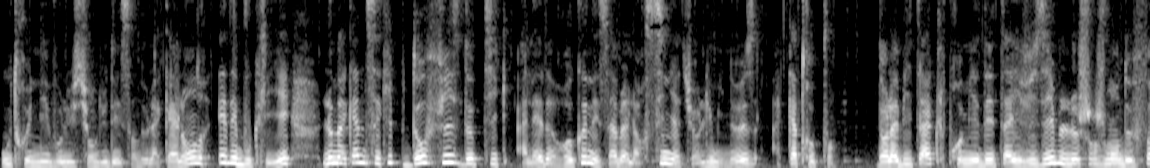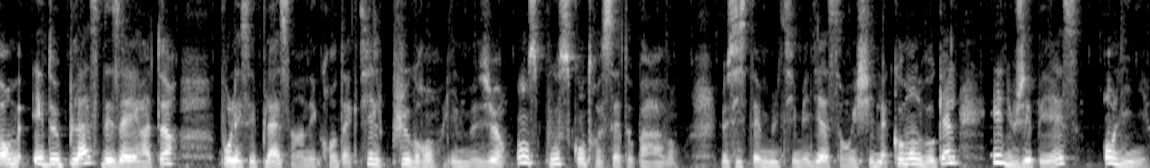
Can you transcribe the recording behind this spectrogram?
Outre une évolution du dessin de la calandre et des boucliers, le Macan s'équipe d'office d'optique à LED reconnaissables à leur signature lumineuse à 4 points. Dans l'habitacle, premier détail visible, le changement de forme et de place des aérateurs pour laisser place à un écran tactile plus grand. Il mesure 11 pouces contre 7 auparavant. Le système multimédia s'enrichit de la commande vocale et du GPS en ligne.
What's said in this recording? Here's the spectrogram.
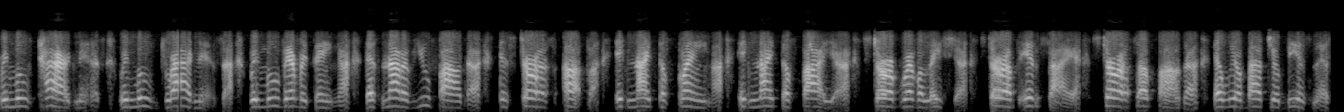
remove tiredness, remove dryness, uh, remove everything uh, that's not of you, Father, and stir us up. Ignite the flame, uh, ignite the fire, stir up revelation, stir up insight, Stir us up, Father, that we're about your business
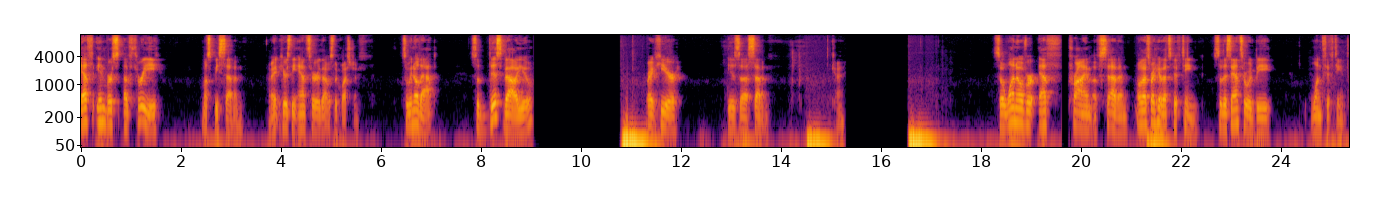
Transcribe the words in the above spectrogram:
f inverse of 3 must be 7. Right? Here's the answer. That was the question. So we know that. So this value right here is uh, 7. Okay. So 1 over f prime of 7, oh, that's right here, that's 15. So this answer would be 1 15th.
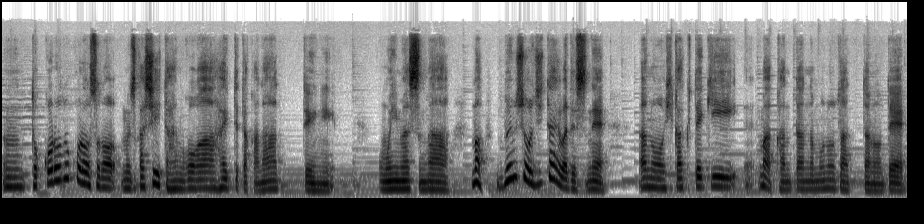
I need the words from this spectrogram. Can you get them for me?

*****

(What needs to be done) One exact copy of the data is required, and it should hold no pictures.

(Written response)
Can you transcribe the recording behind this spectrogram?
Outre une évolution du dessin de la calandre et des boucliers, le Macan s'équipe d'office d'optique à LED reconnaissables à leur signature lumineuse à 4 points. Dans l'habitacle, premier détail visible, le changement de forme et de place des aérateurs pour laisser place à un écran tactile plus grand. Il mesure 11 pouces contre 7 auparavant. Le système multimédia s'enrichit de la commande vocale et du GPS en ligne.
What's said in this recording? Here's the spectrogram.
remove tiredness, remove dryness, uh, remove everything uh, that's not of you, Father, and stir us up. Ignite the flame, uh, ignite the fire, stir up revelation, stir up insight, Stir us up, Father, that we're about your business
Transcribe the words in the above spectrogram:
f inverse of 3 must be 7. Right? Here's the answer. That was the question. So we know that. So this value right here is uh, 7. Okay. So 1 over f prime of 7, oh, that's right here, that's 15. So this answer would be 1 15th.
I need the words from this spectrogram. Can you get them for me?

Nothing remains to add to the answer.